5. The front gable (with the door) is next but once fixed you shouldn’t attach the walls to the floor as the frame is not rigid yet.
6. The roof support beam is next – there should be pre-cut grooves for the beam to slot into.
7. Before fixing the beam to the gables, make sure that the shed is evenly set on the floor and that the door opens smoothly without any hookups. Fix the beam on to the gables by using the L-shaped brackets and 30mm screws.
8. Before putting the roof on, Lay the roof panels on the ground, one at a time, with the wooden eave sections flush with the bottom edge of the panel. Measure and mark six evenly spaced fixing positions. Drill some pilot holes and then you can hammer in the nails to attach the eaves to the roof panels.
9. Lift the roof panels into place one at a time. Line them up with the shed frame on the base using the centre markings. Secure the roof panels with 30mm screws along the roof support beam. You can now fix them to the sides and the gable ends of the shed using the 40mm nails, or 30mm nails across the window heads.

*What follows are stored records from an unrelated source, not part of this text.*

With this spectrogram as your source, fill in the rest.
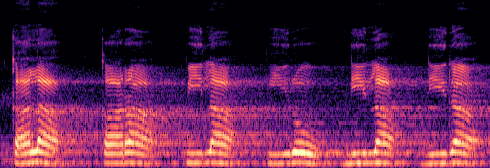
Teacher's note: ल के स्थान पर र का उच्चारण होता है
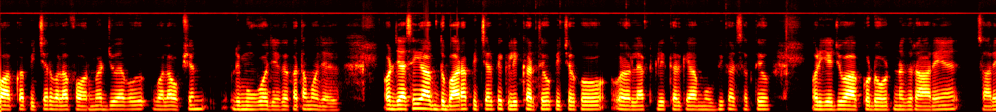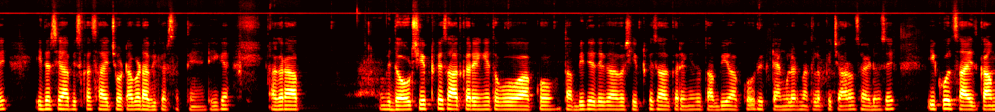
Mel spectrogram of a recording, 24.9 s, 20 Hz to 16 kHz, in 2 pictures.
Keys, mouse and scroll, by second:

10. Finally check again that the shed is square on the base before finally fixing the shed to the floor using the 50 mm nails.
Felting the roof
1. You will need to cut the felt to size with a sharp blade. Cut three pieces, two of them should be slightly longer then the roof panels(+50mm) and one of the pieces should be cut to cover the gap at the apex and extend at least 75mm over each roof panel.
2. Lay one of the pieces over one of the roof panels and nail it, using felt nails, at the top of the panel, there should be a 50mm overhang at the eave. Neatly fix the gable ends and eave ends with closely spaced (100mm) felt nails.
3. Repeat the process on the other side of the roof.
4. Put the third piece of felt over the gap at the apex and nail it using closely spaced felt nails.
5. Tidy up the felt at the corners and hammer in the fascia board on the front and back gables using 4 40mm nails per strip.
Another consideration when roofing your new shed is how accessible it is – at some point you may need to replace the felt. A long lasting alternative could be rubber roofing. Available as one piece of membrane cut to size, there are no joins or overlaps to worry about. If your felt roof leaks, it can be very difficult to firstly see where the problem is and even more difficult to patch. Rubber roofing may seem a little odd for a shed, but will alleviate all these worries. Kits are available from Permaroof and come complete with adhesives and trims.
Permaroof have just released a fantastic new product that offers an alternative to traditional felt roofing - Permaroof In A Box®. The first launch of this great new product is design specifically for sheds. The kit includes everything that you will need in order to cover your shed roof with a long lasting, epdm rubber membrane that also includes a lifetime membrane guarantee.
The membrane is glued to the shed roof using a totally safe, water based adhesive and features no joints that could fail and cause leaks and also benefits from being completely UV stable, so no degrading of the rubber over time.
There are 5 sizes to choose from that cover the majority of available shed sizes but bespoke orders for larger sizes are also available.
The application of the kit is very easy and if you would like more information on fitting you can view the Roof in a Box Fitting Instructions here. If you would like more information on this product click through to the Permaroof website
Most shed windows nowadays are Perspex or acrylic, which are very easy to install. They slide easily into their housing in the window frame.
1. You need to be outside to begin installing the windows, slide the metal window sill into the grooves provided at the bottom of the window frame.
2. Nail in the short strips of wood known as window cloaks, using four 40mm nails in each. This will secure the sill.
3. Now from inside you will be able to slide the Perspex into the frame so that it is resting on the sill. Secure the beading with 25 mm nails. Position the beading over the perspex sheet at the top and sides of the frame and hammer them fully home.
Why not take a look at our video section on building a shed to watch a film on "shed building" for a practical demonstration.